The band has produced eight bootlegs by themselves and has come out with six albums through Sony/Okeh. The singles “Baby’s Got Sauce” and “Cold Beverage” are fan favorites. Philadelphonic is their best-known record, featuring such songs as “Rodeo Clowns” and “Kick Drum.”

Before a greatest hits album was released earlier this year, the most recent release was Electric Mile. Their first album with a “Parental Advisory” sticker, this record has Sublime-like guitar riffs and lyrics more political (and angry) than previous albums. The song “Unified” talks of racism versus unity and explains that being unified “could be so nice, but the world is not ready.” Still, G. Love would never leave out the songs about the women he loves, and there always seem to be plenty.

Radio play of G. Love is mostly limited to college and independent stations; corporate stations rarely, if ever, play their music. Part of mainstream media’s aversion to G. Love is that their music is so far from pop. It is beachy music. Not beachy like Gidget dancing to the Beach Boys, but beachy like passing a joint in a drum circle around a bonfire. G. Love & Special Sauce is pleasant, sociable music.

Opening for G. Love & Special Sauce is Slightly Stoopid, a punk band. Stoopid trivia: They were discovered and signed to Skunk Records by the infamous Brad Nowell, the late Sublime front man. Stoopid has performed for the ESPN X-Games and is a major player in the music scene of the West Coast’s skating/surfing/snowboarding community.

Singer Miles Doughty explains, “We sing about good times, smoking a lot of weed, partying and chillin’.” They are the perfect band to get you ready for what G. Love has got cooking.

Why should you go see G. Love & Special Sauce? You need to see them only because they make music that is in between genres, and this does not happen enough in modern music. It is not really blues, not really jazz, definitely not rock or punk, or even plain ol’ easy listening. Your dad might like this band if he listened to them, but that does not mean that you cannot like them, too.

G. Love does not have the cultural influence of Bob Dylan or the vocal range of Luciano Pavarotti, but what he does have is a certain je ne sais quoi.

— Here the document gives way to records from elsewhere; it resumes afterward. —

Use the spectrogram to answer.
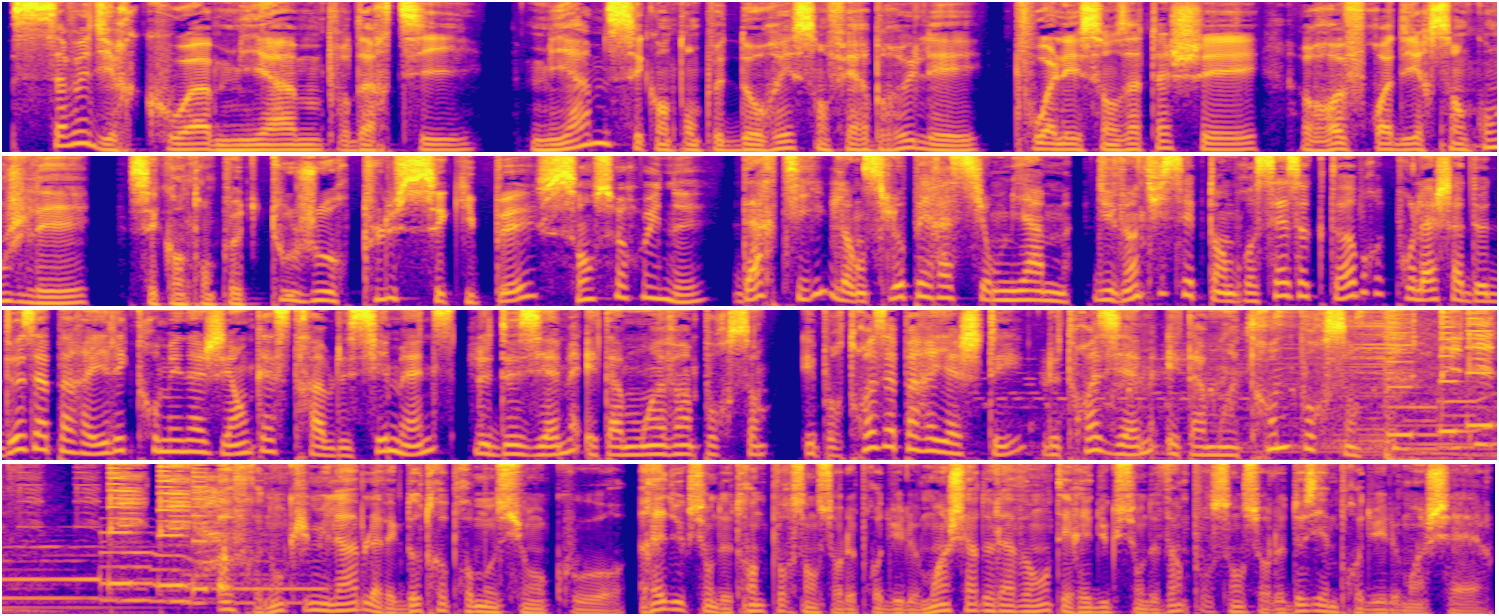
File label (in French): RADIO; DARTY; MIAM; Siemens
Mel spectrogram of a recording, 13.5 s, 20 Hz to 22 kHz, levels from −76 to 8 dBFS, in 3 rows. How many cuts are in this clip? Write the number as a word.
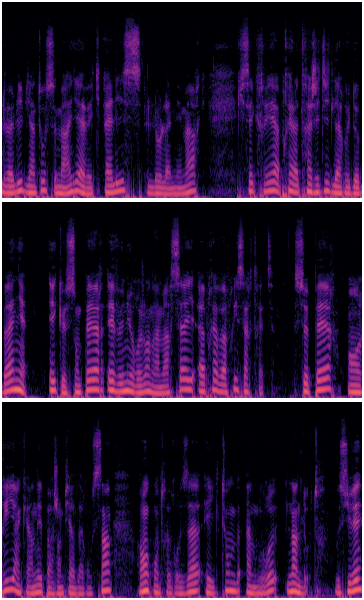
one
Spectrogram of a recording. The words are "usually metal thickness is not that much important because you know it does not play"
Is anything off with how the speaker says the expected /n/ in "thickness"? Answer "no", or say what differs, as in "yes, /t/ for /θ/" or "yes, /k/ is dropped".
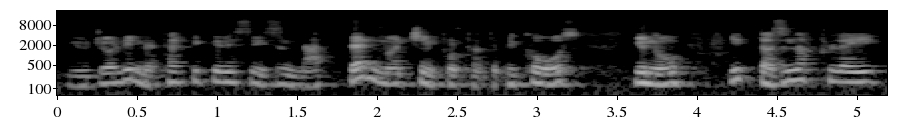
yes, /l/ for /n/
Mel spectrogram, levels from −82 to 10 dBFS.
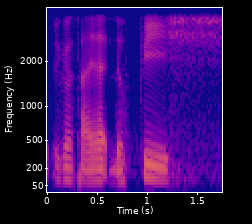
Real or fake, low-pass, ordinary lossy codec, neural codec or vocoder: real; 3.6 kHz; none; none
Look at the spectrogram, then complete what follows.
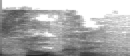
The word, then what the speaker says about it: Sucre: président de la Bolivie c'est soucr et ça s'écrit comme sucre Ros soucre lors de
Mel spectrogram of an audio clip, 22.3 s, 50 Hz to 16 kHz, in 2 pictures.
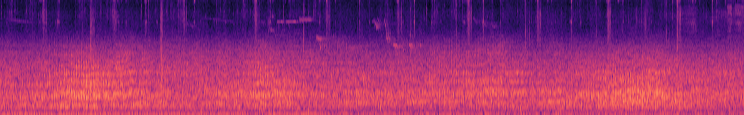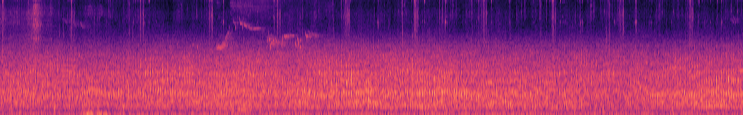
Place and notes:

This music’s appeal is that it is just as good as singular entertainment as background noise. G. Love & Special Sauce is versatile in that it fits any situation or mood, especially those in which you are just spending time wasting time and need something that will not make you think, but will make you smile.